• [Task brief]: Within the data below, copy each line where the string "recordings" is found.

• [Dataset excerpts]:
☆ ☆ ☆ ☆ ☆ ☆ ☆

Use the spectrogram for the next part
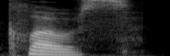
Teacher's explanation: The th in clothes is silent, it sounds like close.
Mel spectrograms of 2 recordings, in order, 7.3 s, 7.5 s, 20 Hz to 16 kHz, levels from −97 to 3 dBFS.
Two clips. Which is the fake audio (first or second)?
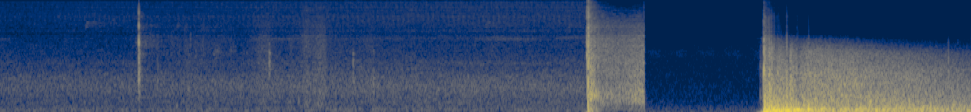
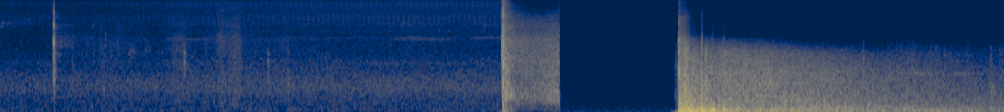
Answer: first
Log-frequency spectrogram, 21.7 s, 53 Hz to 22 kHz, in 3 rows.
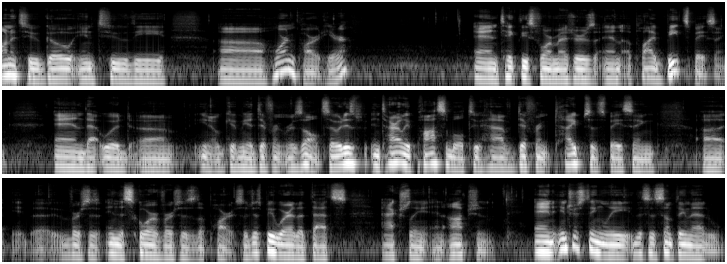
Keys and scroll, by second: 6.1 5, 9.2 super+u.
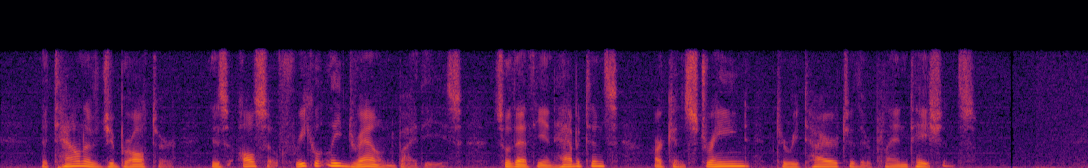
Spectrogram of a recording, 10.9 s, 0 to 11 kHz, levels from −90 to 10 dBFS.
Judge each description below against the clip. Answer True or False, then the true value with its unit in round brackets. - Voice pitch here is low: True (115 Hz)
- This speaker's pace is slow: True (115 wpm)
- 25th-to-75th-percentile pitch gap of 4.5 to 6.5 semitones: True (5.3 semitones)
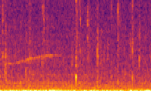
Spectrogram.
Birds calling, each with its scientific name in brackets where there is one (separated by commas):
Eastern Wood-Pewee (Contopus virens)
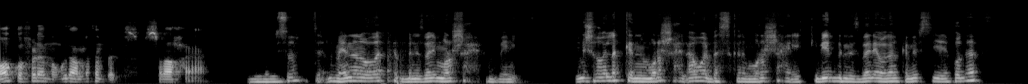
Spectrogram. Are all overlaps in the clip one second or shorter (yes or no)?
yes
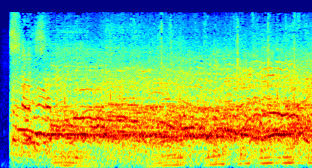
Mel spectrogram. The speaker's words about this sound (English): And then the crowd there shouts as a team of the guys in the protective suits come out, catch the man, kind of chase him down, catch him, and push him into the back of a truck to be brought back to the clinic.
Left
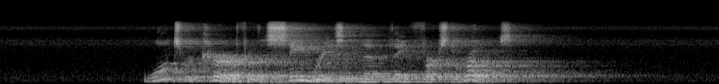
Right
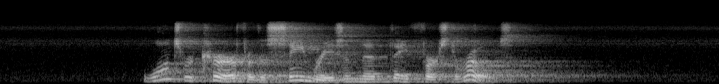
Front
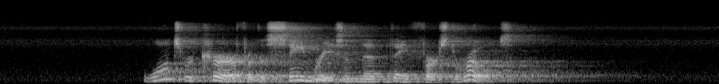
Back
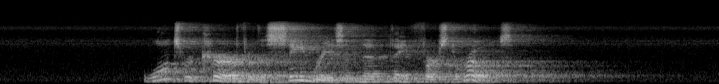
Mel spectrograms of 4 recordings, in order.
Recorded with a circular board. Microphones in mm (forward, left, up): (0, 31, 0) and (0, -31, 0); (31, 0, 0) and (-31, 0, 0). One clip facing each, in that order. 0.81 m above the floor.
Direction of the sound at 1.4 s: 60° right.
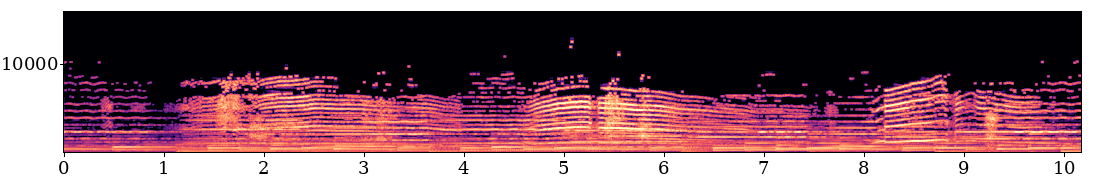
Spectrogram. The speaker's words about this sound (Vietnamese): Phía bên giặc, tiếng khóc đứa nhỏ lại ngằn ngặt vang lên. Trái tim non nớt của nó như linh cảm một chuyện chẳng lành, nên giọng khóc nghe chiều thắt ruột.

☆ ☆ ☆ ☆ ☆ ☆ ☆

• [Output of the exercise]:
Mel spectrograms of 2 recordings, in order, 7.3 s, 7.5 s, 20 Hz to 16 kHz, levels from −97 to 3 dBFS.
Mel spectrograms of 4 recordings, in order.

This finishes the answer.